Give the number of lines in the records that include the word "below", and nothing besides.

Records excerpted from a collection:
-- Opening Marker --

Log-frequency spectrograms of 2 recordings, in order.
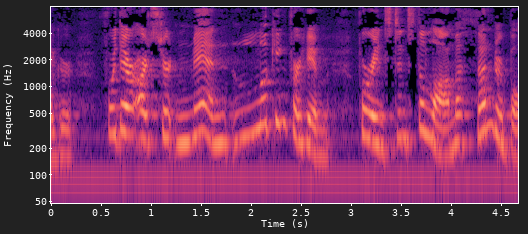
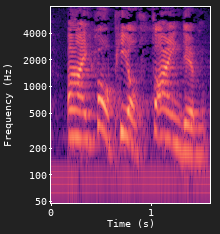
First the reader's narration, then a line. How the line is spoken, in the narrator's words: cried Seven Stars, her eyes blazing angrily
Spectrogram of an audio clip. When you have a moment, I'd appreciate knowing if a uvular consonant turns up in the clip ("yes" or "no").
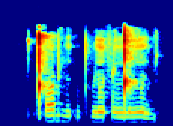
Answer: no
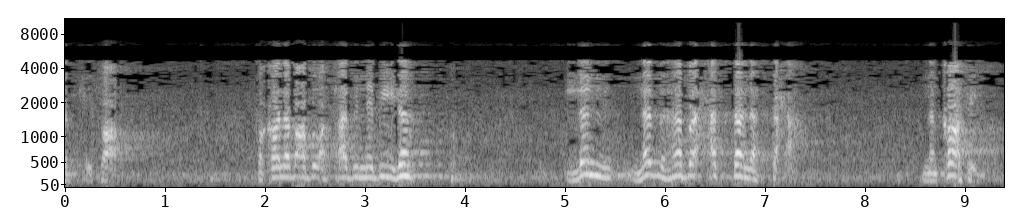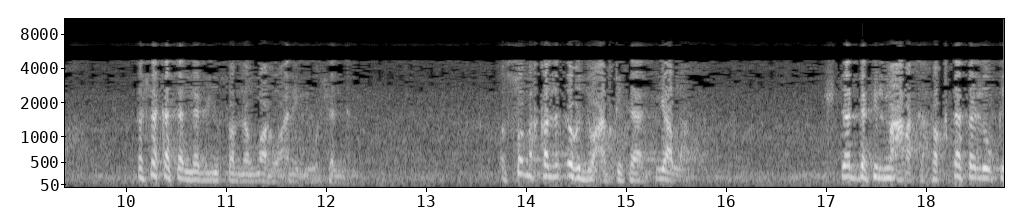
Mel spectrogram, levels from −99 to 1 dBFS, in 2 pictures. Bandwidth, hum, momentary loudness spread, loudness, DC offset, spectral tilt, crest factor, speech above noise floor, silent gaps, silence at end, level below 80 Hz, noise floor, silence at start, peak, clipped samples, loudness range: 7 kHz; none; 24 LU; -18 LUFS; under 0.1%; -7 dB/octave; 20 dB; 22 dB; none; 0 s; -52 dBFS; -40 dBFS; 0 s; 0 dBFS; under 0.1%; 5 LU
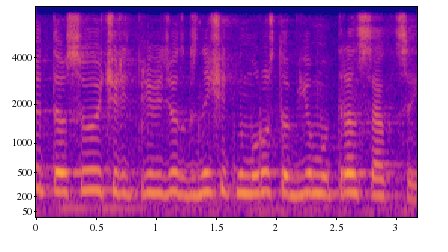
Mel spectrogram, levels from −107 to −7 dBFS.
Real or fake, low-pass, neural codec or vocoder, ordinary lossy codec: real; 7.2 kHz; none; none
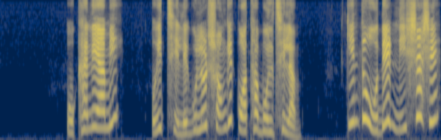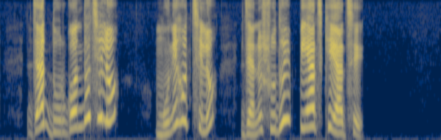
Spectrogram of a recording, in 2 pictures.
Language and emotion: Bengali, disgusted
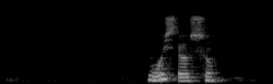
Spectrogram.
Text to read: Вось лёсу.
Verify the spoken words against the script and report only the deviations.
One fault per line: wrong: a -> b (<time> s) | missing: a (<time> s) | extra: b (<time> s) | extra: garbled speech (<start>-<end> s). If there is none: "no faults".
no faults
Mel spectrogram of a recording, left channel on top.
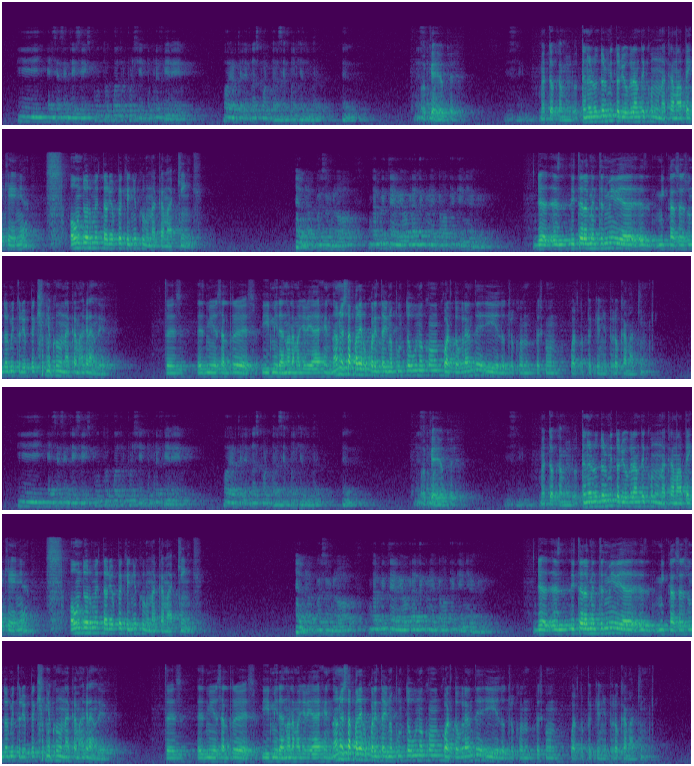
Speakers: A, on the left (about 45°); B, on the left (about 80°).
A: Y el sesenta y seis punto cuatro por ciento prefiere poder teletransportarse a cualquier lugar. Eh, No está
B: Ok,
A: mal.
B: ok.
A: Eh, Sí.
B: Me toca, mi bro. Tener un dormitorio grande con una cama pequeña o un dormitorio pequeño con una cama king.
A: <laughs> No, pues uno, un dormitorio grande con una cama pequeña, güey.
B: Yo, es, literalmente en mi vida, es- mi casa es un dormitorio <laughs> pequeño con una cama grande. Entonces, el mío es al revés. Y mira, no, la mayoría de gente. No, no está parejo. 41.1 con cuarto grande y el otro con, pues, con cuarto pequeño, pero cama king.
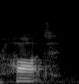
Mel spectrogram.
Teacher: But for hot, your lips don't round.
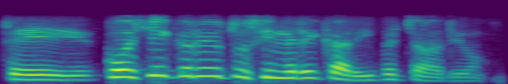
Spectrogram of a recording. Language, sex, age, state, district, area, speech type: Punjabi, male, 18-30, Punjab, Bathinda, rural, conversation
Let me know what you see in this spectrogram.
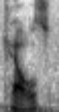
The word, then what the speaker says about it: Kelce: So we got into the Kelce brothers, but one of the stories was, that's wrong. It's pronounced Kels. – Nope. – Their dad got so tired of correcting people, he just let them call everybody Kelce, and so the boys grew up being called Kelce.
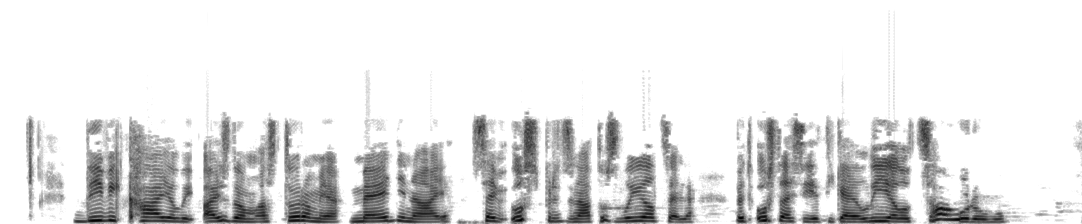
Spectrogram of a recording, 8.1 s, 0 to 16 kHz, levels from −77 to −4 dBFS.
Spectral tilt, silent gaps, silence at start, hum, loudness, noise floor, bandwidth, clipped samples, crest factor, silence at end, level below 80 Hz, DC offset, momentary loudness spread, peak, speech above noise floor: -2.5 dB/octave; none; 0.55 s; none; -13 LUFS; -34 dBFS; 8.2 kHz; under 0.1%; 14 dB; 0.6 s; -56 dBFS; under 0.1%; 7 LU; 0 dBFS; 21 dB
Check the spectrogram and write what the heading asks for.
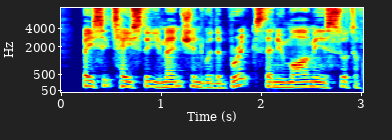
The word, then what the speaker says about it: umami: outside of japan it's very difficult to pronounce umami correctly many many scientists said you mummy so that that was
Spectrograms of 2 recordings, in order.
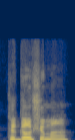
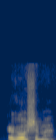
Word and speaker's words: Kagoshima: haiman Shrine and okuchi kagoshima K Kima kagoshima yeah Kima yeah there's there's like don't try to stress any any syllables okay the syllables are not what you think there are two Carpenters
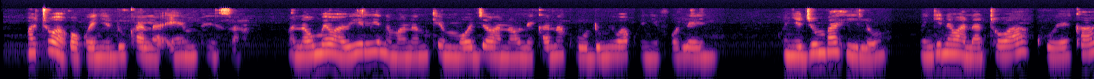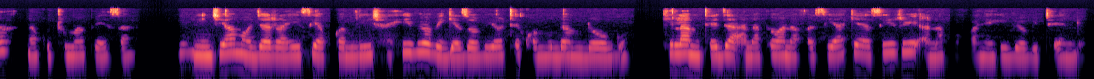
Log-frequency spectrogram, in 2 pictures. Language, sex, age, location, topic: Swahili, female, 18-24, Nakuru, finance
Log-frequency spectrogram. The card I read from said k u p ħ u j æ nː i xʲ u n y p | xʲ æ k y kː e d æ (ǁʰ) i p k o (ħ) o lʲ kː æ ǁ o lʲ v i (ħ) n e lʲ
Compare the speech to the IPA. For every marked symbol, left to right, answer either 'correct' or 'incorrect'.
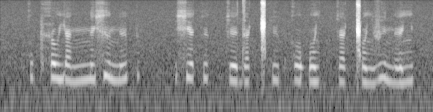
correct, incorrect: ʔ, incorrect: none

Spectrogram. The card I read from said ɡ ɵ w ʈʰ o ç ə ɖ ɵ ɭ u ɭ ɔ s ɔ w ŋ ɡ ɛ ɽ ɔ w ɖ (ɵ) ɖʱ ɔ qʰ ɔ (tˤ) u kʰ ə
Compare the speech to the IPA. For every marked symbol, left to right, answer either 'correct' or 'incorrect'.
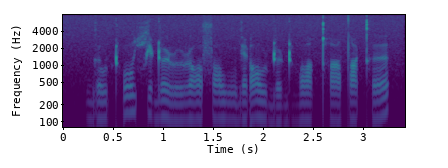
correct, correct

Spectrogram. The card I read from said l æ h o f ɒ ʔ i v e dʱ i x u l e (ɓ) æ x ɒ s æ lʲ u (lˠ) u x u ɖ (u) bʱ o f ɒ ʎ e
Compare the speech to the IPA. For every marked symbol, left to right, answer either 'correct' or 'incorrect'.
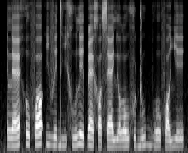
correct, correct, correct

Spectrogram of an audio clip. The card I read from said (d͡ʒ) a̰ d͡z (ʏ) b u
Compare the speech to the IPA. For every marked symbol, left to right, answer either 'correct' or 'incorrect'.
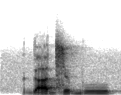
incorrect: ɡ, correct

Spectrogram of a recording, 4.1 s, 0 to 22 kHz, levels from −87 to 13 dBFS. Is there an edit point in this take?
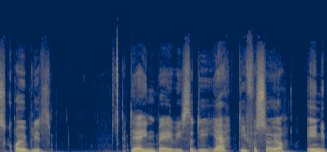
yes; 1 cut; at 2.9 s

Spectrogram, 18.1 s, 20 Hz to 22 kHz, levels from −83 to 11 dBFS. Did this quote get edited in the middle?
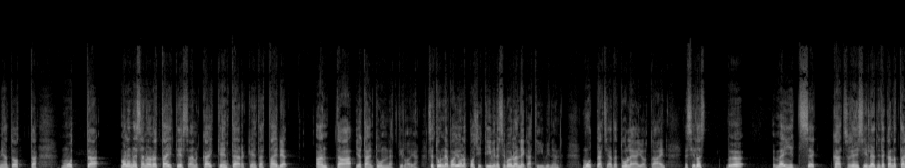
no; 0 cuts

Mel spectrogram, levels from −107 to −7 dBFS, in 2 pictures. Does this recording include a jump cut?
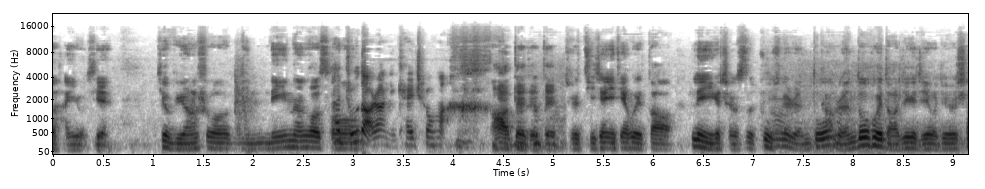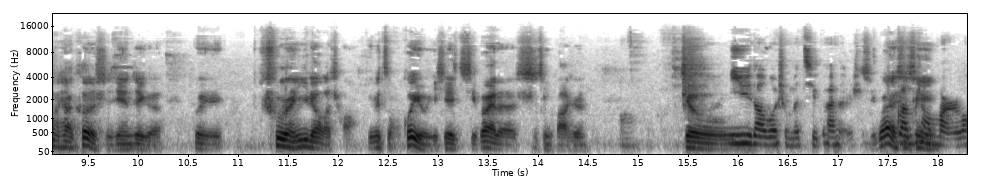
yes; 1 cut; at 5.1 s

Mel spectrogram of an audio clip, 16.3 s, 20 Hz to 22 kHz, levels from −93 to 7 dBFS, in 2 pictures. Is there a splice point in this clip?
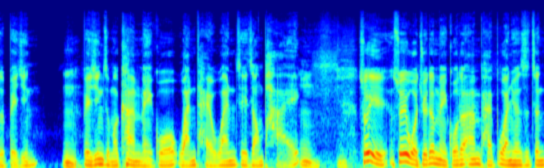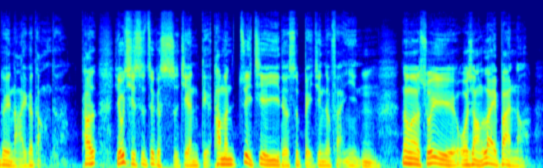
yes; 1 cut; at 11.3 s

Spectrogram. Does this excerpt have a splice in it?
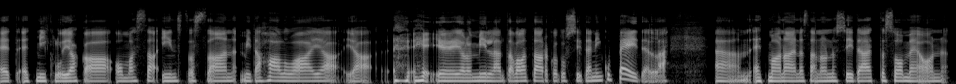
no; 0 cuts

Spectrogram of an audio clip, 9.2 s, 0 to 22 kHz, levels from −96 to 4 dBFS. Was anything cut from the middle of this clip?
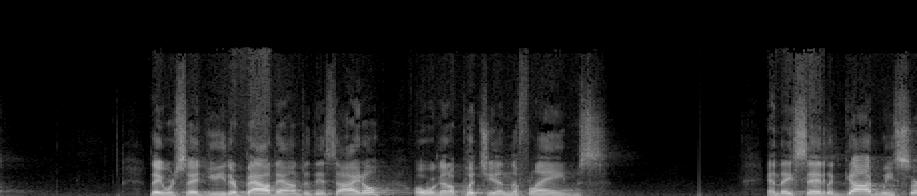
yes; 1 cut; at 8.2 s

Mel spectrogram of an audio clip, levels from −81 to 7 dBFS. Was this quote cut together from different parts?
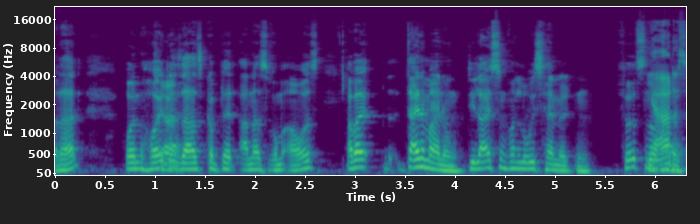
no; 0 cuts

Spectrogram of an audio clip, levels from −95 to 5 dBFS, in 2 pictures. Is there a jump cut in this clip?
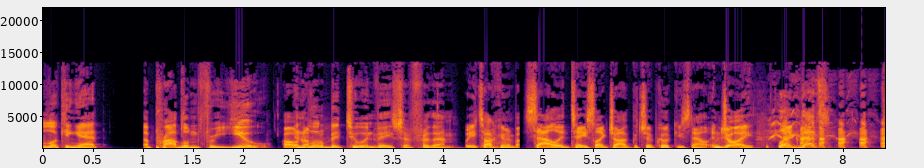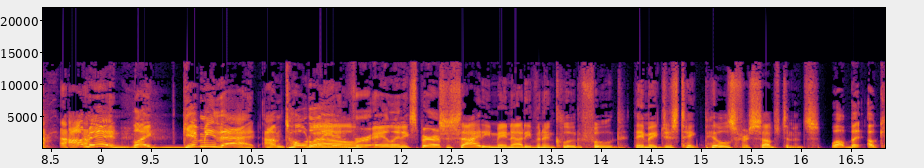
yes; 3 cuts; at 2.6 s, 4.7 s, 12.4 s

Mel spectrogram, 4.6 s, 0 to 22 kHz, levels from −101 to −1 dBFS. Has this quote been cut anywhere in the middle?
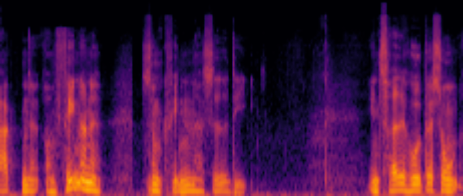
yes; 1 cut; at 1.3 s

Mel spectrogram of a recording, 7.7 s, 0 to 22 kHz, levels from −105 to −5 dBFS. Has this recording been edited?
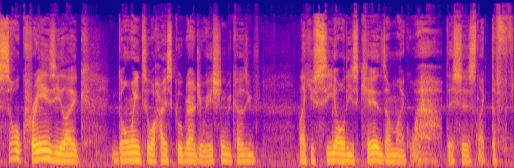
yes; 1 cut; at 6.6 s

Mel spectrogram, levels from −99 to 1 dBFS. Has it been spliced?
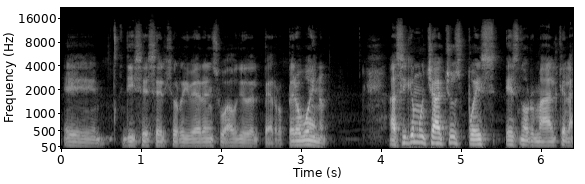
no; 0 cuts

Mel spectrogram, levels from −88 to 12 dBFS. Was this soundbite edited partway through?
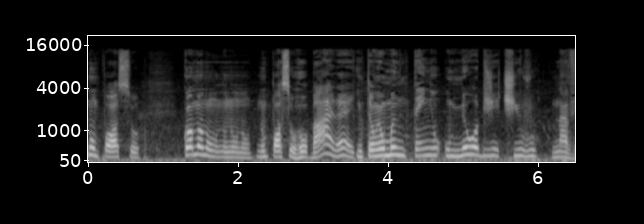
yes; 1 cut; at 3.5 s

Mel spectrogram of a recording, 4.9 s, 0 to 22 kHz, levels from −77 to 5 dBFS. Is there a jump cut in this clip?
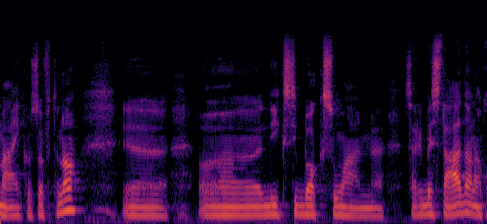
no; 0 cuts

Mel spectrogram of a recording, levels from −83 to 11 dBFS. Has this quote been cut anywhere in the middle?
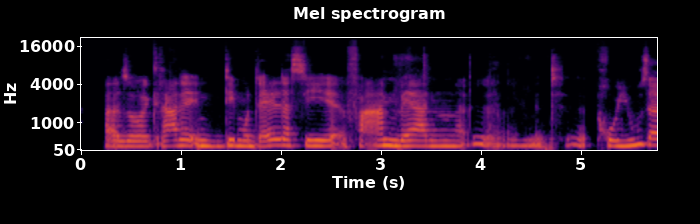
yes; 1 cut; at 3.9 s

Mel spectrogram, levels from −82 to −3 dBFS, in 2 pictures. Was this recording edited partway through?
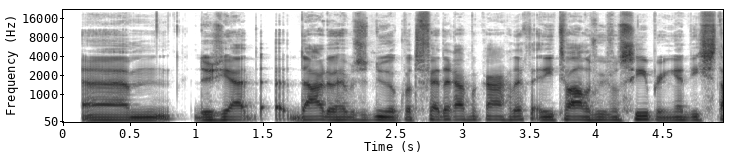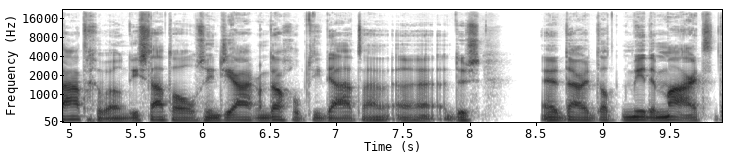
no; 0 cuts

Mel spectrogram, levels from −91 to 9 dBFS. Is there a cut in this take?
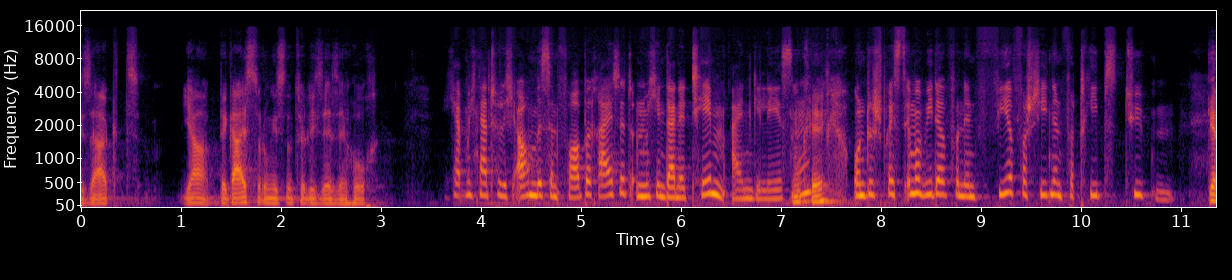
no; 0 cuts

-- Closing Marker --

Answer to this task: 2